## Task goal
When you reach the line holding "Could you tell", please begin to restate the lines word for word and continue through the last one in the material, excluding pictures.

+ + +

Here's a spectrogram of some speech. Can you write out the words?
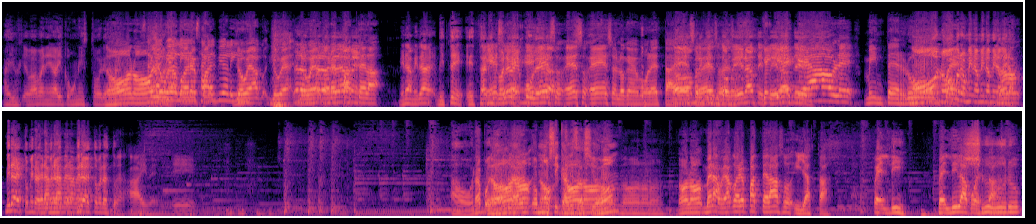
ay, que va a venir ahí con una historia. no, no, yo voy a el. Yo voy a, yo voy a, Espera, yo voy a espera, coger el espérame. Mira, mira, viste, esta Eso, Nicole es eh, eso, eso, eso es lo que me molesta. No, eso, hombre, eso, Cristo, eso. espérate, que espérate. que hable, me interrumpe. No, no, pero mira, mira, mira, No, mira. no. Mira esto, mira esto, mira esto, mira esto, mira esto. Ay, bendito. Ahora puedes hablar con musicalización. No, no, no. No, no. Mira, voy a coger el pastelazo y ya está. Perdí. Perdí la apuesta. Up. Up.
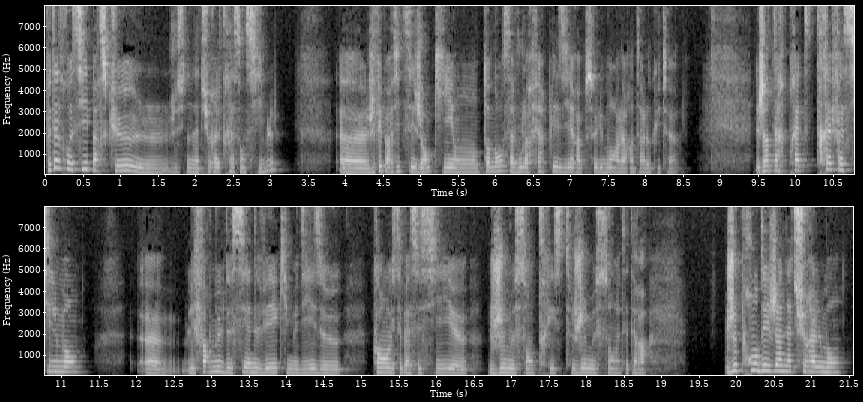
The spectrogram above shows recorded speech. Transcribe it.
Peut-être aussi parce que euh, je suis naturelle très sensible. Euh, je fais partie de ces gens qui ont tendance à vouloir faire plaisir absolument à leur interlocuteur. J'interprète très facilement euh, les formules de CNV qui me disent quand il se passe ceci, je me sens triste, je me sens, etc. Je prends déjà naturellement,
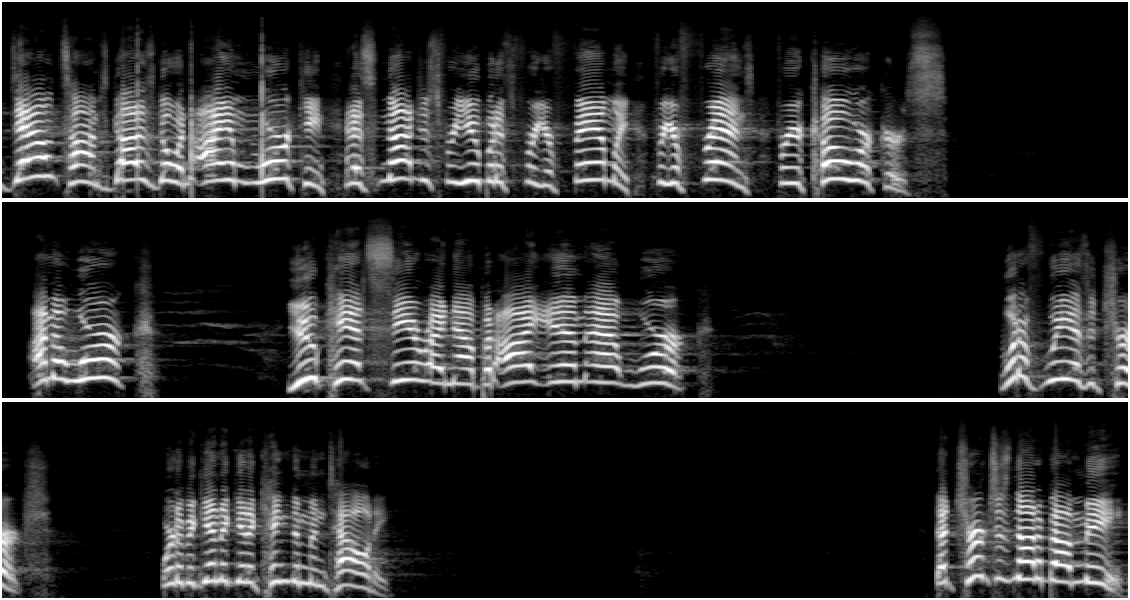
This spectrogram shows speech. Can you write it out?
The downtimes, God is going, I am working. And it's not just for you, but it's for your family, for your friends, for your coworkers. I'm at work. You can't see it right now, but I am at work. What if we as a church were to begin to get a kingdom mentality? That church is not about me.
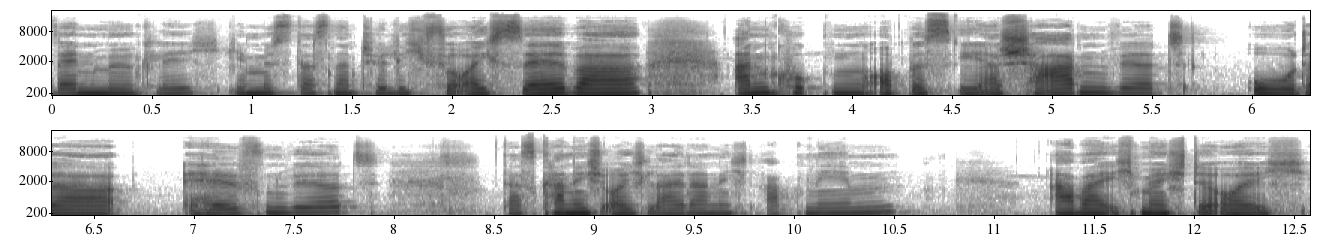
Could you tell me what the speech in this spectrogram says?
wenn möglich. Ihr müsst das natürlich für euch selber angucken, ob es eher schaden wird oder helfen wird. Das kann ich euch leider nicht abnehmen. Aber ich möchte euch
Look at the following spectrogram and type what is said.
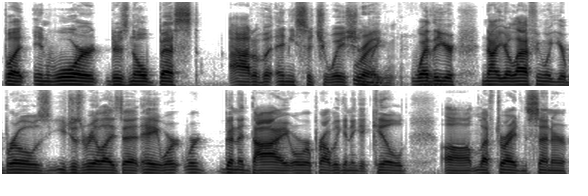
But in war, there's no best out of any situation Right, like whether right. you're not you're laughing with your bros you just realize that hey we're, we're gonna die or we're probably gonna get killed um, left right and center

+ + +

## Result for this task
Could you tell me what the speech in this spectrogram says?
wenn möglich. Ihr müsst das natürlich für euch selber angucken, ob es eher schaden wird oder helfen wird. Das kann ich euch leider nicht abnehmen. Aber ich möchte euch
Look at the following spectrogram and type what is said.
But in war, there's no best out of any situation Right, like whether right. you're not you're laughing with your bros you just realize that hey we're, we're gonna die or we're probably gonna get killed um, left right and center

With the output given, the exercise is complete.